– Highlights

highlight
Mca Collection

MCA Collection

29 Mar - 31 Jul

highlight
Exhibition

Telling Tales

02 Jun - 09 Oct

highlight
Exhibition

New Romance

30 Jun - 04 Sep

– Learning Events

highlight
Workshop

Art Safari

09 Aug, 10.30am, Level 3: National Centre for Creative Learning

highlight
Conference

THE FOREVER NOW

01 Sep, 6.00pm, MCA

– News from inside the MCA

Dear Giselle

New Romance artist Giselle Stanborough answers your questions about the modern dating world. more

What we've been reading: June

In the spirit of our current exhibition, Telling Tales, MCA Staffers share what they’ve been reading over the past month. more

Where do artists get their ideas from?

Artist Educators Stephanie & Athena are interviewed by kids about their art practice more

– Spotlights from the collection online

highlight
Volume One: MCA Collection

Works from the MCA Collection

highlight
Collection Artist Interviews

Watch our latest interviews in the MCA Video Portal

highlight
Joint acquisitions by MCA and Tate

The Program promotes Australian art globally, helping Australian artists reach new audiences.

Emily Kame Kngwarreye

Untitled (Awelye) [#62-1195] 1995

Museum of Contemporary Art, donated through the Australian Government’s Cultural Gifts Program in memory of Rodney Gooch, 2011

acylic on paper

H 77 W 52cm
H 74.6 W 99.7 D 4cm

About the Artwork

Emily Kame Kngwarreye’s work is distinguished by its vitality, boldness and innovation. She was from the remote community of Utopia, north east of Alice Springs, and like other celebrated Aboriginal artists, she began painting late in life.

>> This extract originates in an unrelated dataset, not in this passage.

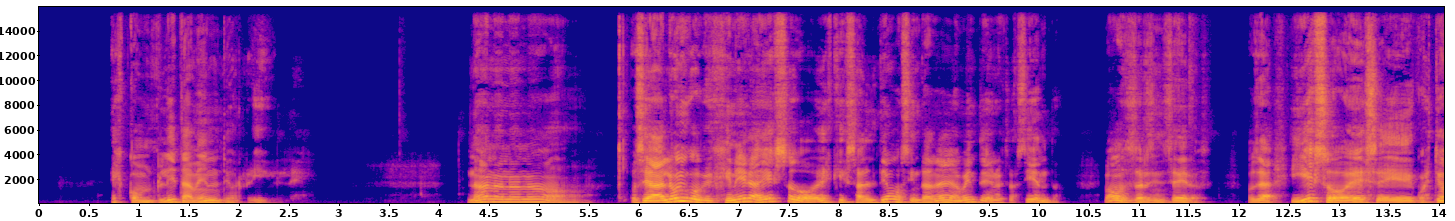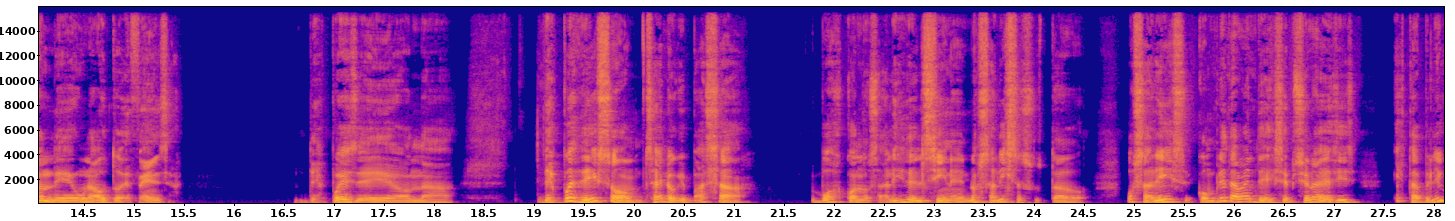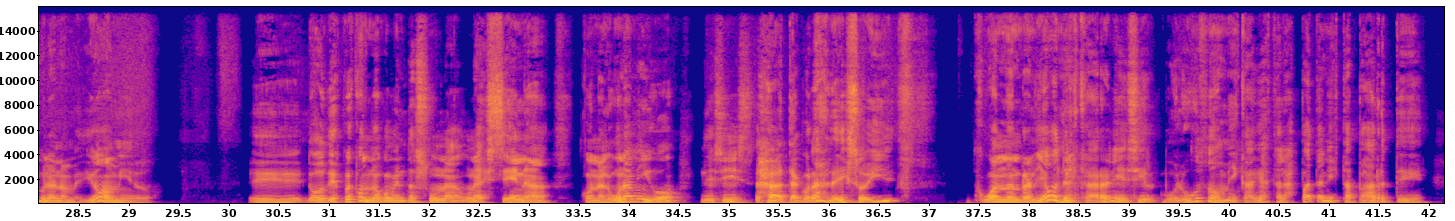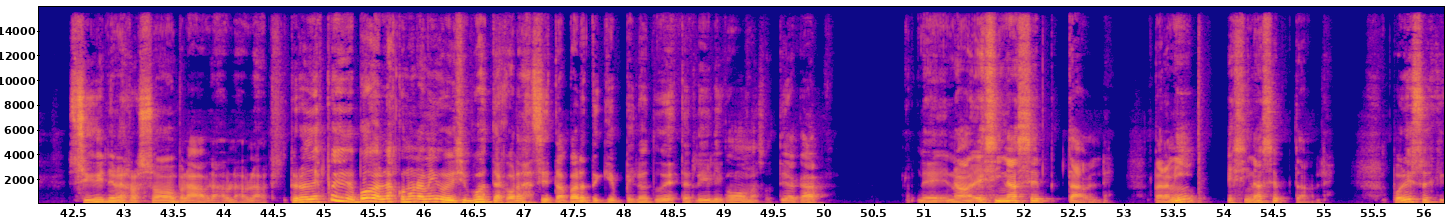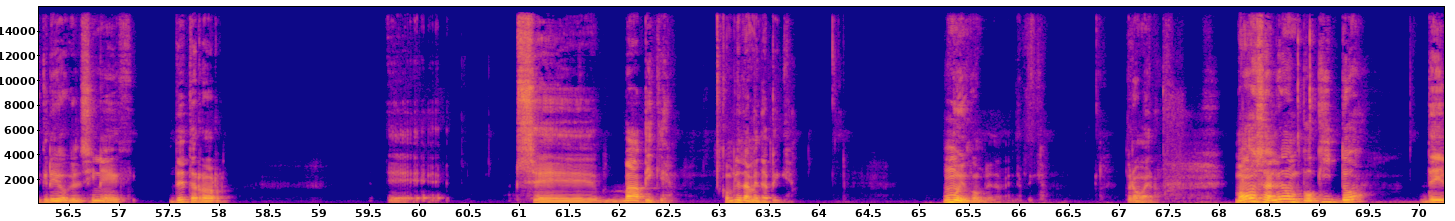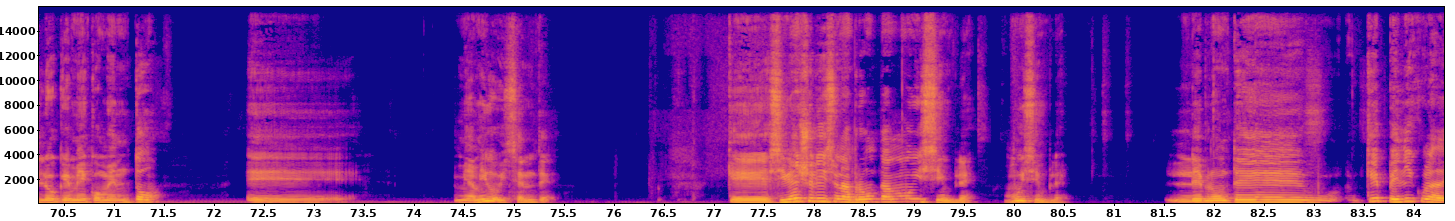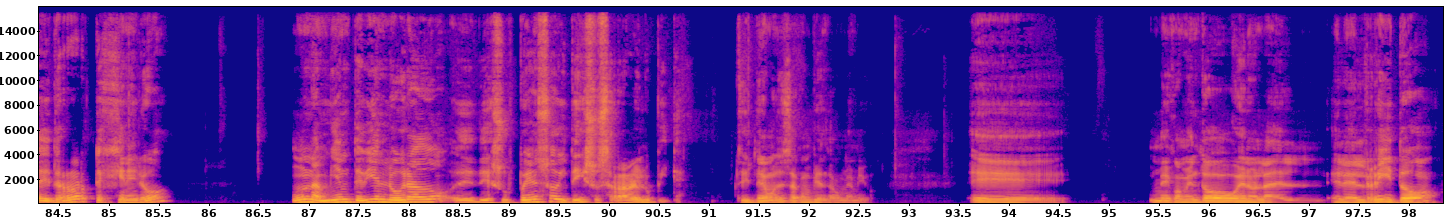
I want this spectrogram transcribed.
Es completamente horrible. No, no, no, no. O sea, lo único que genera eso es que saltemos instantáneamente de nuestro asiento. Vamos a ser sinceros. O sea, y eso es eh, cuestión de una autodefensa. Después, eh, onda. Después de eso, ¿sabes lo que pasa? Vos cuando salís del cine no salís asustado. Vos salís completamente decepcionado y decís, esta película no me dio miedo. Eh, o después cuando comentás una, una, escena con algún amigo, decís, ah, ¿te acordás de eso? Y cuando en realidad vos tenés que agarrar y decir, boludo, me cagué hasta las patas en esta parte sí, tenés razón, bla, bla, bla, bla. Pero después vos hablas con un amigo y decís, vos te acordás de esta parte, qué pelotudez terrible, cómo me asusté acá. Eh, no, es inaceptable. Para mí es inaceptable. Por eso es que creo que el cine de terror eh, se va a pique. Completamente a pique. Muy completamente a pique. Pero bueno, vamos a hablar un poquito de lo que me comentó eh, mi amigo Vicente, que si bien yo le hice una pregunta muy simple, muy simple, le pregunté, ¿qué película de terror te generó un ambiente bien logrado eh, de suspenso y te hizo cerrar el lupite? Si tenemos esa confianza con mi amigo. Eh, me comentó, bueno, la el rito,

Not only was her output prodigious, she developed five consecutive styles in the eight years before her death.

These works by Kngwarreye are drawn from the traditional body painting used in women’s ceremonies. The subject of Kngwarreye’s art was her traditional country and Awelye, her Dreaming. Awelye is the word used to describe the actual painted designs on the body, but it also has a broader meaning referring to the content of a ceremony and the associated body of knowledge. Thus these simple lines are much more than stylised body paint; there are many other references, including the lines left in the sand and cuts made in the upper arm as a sign of sorrow after a death.

Emily Kame Kngwarreye

– About the artist

b.Circa 1910 d.1996

Born c. 1910 Alhalkere, Utopia Station, Northern Territory. Anmatyerre people. Died Northern Territory 1996

Learn more
– Other works by the artist

– View also

All
Works

Related Exhibitions

In the Shop